I1 U(1) R1

R3

R2×1

B

B R3

I1 R1

b’’ b’’ b’’ b’’ b’’ b’’ b’’ b’’

b’’ b’’ b’’ b’’ b’’ b’’ b’’ b’’

b’’ b’’ b’’ b’’ b’’ b’’ b’’ b’’

b’’ b’’ b’’ b’’ b’’ b’’ b’’ b’’

b’’ b’’ b’’ b’’ b’’ b’’ b’’ b’’

[Suter et al., 2011]

Referanser

RELATERTE DOKUMENTER

The high order of the original model is reduced by proper orthogonal decomposition, giving an unstable reduced order model with a state space structure convenient for

In a nutshell, the tool takes as input two files, an XSD file and an ontology, computes a set of suggested mappings between concepts defined in the two files, presents the

Finally, with regard to the second (“Are there differences in the partici- pants’ reported implementation of MTPs based on the languages they teach?”) and third research

The DLD data structure is based on a unique decomposition of the simplicial complex into nearly manifold parts, and encodes the decomposition in an efficient and powerful

In this case, the elastic- plastic tangent stiffness tensor can become non-positive defi- nite because there exist strain increment modes that decrease the stress level required

Our parallel 3D LIC visualization method treats every time step of a time-varying dataset as a static flow field.
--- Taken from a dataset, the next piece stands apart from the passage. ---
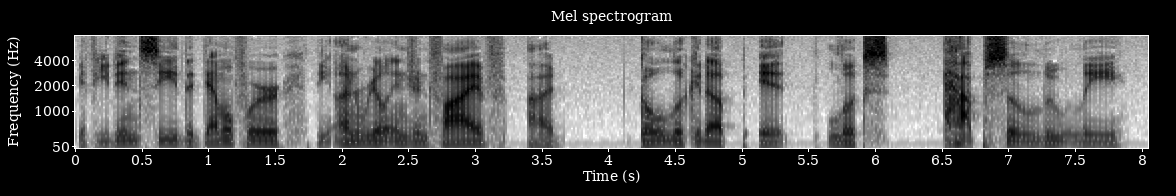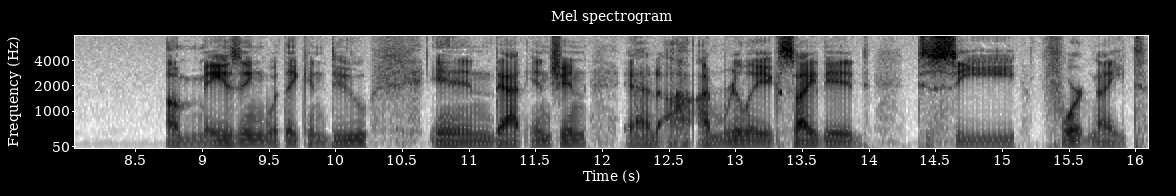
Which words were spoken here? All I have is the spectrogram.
if you didn't see the demo for the Unreal Engine 5, uh, go look it up. It looks absolutely amazing what they can do in that engine. And I'm really excited to see Fortnite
The rendering model is based on a hybrid parallelization of

The resampled low resolution Missionland elevation data have been integrated into a real world dataset, since a larger area than the area covered by the Missionland dataset was

For the two points B and C which are inside the actual brain, it is clear that the maximum pressure amplitude is slightly lower for the case with (padded) helmet than for an
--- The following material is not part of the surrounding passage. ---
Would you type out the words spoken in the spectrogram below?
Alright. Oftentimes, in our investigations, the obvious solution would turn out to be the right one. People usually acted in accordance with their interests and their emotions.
In April 2016, Ukraine’s President Petro Poroshenko, summing up the war experience thus far, said that the volunteer battalions had taken part in approximately 600 military

An abstract characterisation of reduction operators Intuitively a reduction operation, in the sense intended in the present paper, is an operation that can be applied to inter-

Potential individual perceived barriers to using the SMART concept are being understood by analyzing how different factors that hinder and promote the motivation to use SMART

T h e epithelium, which is only light-microscopically investigated, is cubical, sometimes even flattened (Fig. Three cell types are present in the epithelium, one

T h e epithelium, which is only light-microscopically investigated, is cubical, sometimes even flattened (Fig. Three cell types are present in the epithelium, one

One of our greatest successes is the development of an efficient route planner for the public, based on our detailed digital electronic road network, which is now the third most used

This is done more efficiently using the second-order matrix chain rule of Magnus &amp; Neudecker (1999) as is done in Gomme &amp; Klein (2011). The unknown coefficient matrices can

Figure 8: Original dataset, displaying worm propagation (I1) with convert channels indicator (I3) Based on the indicators presented in the figures, and our assessment of their

To the best of my knowledge, Faroese is the only contemporary variety of North Germanic which still uses a cognate of Old Norse hverr both pronominally and adnominally in

It is truly right and just, our duty and our salvation always and everywhere to give you thanks, Father of holiness, Lord of heaven and earth, through our Lord Jesus Christ,

The rest of the predictor models (education, experience, psychological distress, emotion dysregulation and non-supportive emotion socialization) did not show a

With the solution splitting in hand, we then define a singularity removal--based mixed finite element method in which only the higher-regularity terms are approximated

No matter about the internet celebrity or microcelebrity, we can see that Chinese and foreign scholars are discussing and researching people as the principal research object, and

The  evidence  from  this  evaluation  report  indicates  positive  effects  from  Erasmus+  and  previous  programmes  at  the  level  of  individuals,

Based on the in situ gamma measurements taken next to the submarine, the observed activity concentrations, activity ratios and atomic ratios in seawater and in

Velg ditt språk

Nettstedet vil bli oversatt til språket du velger.

Foreslåtte språk for deg:

Annet: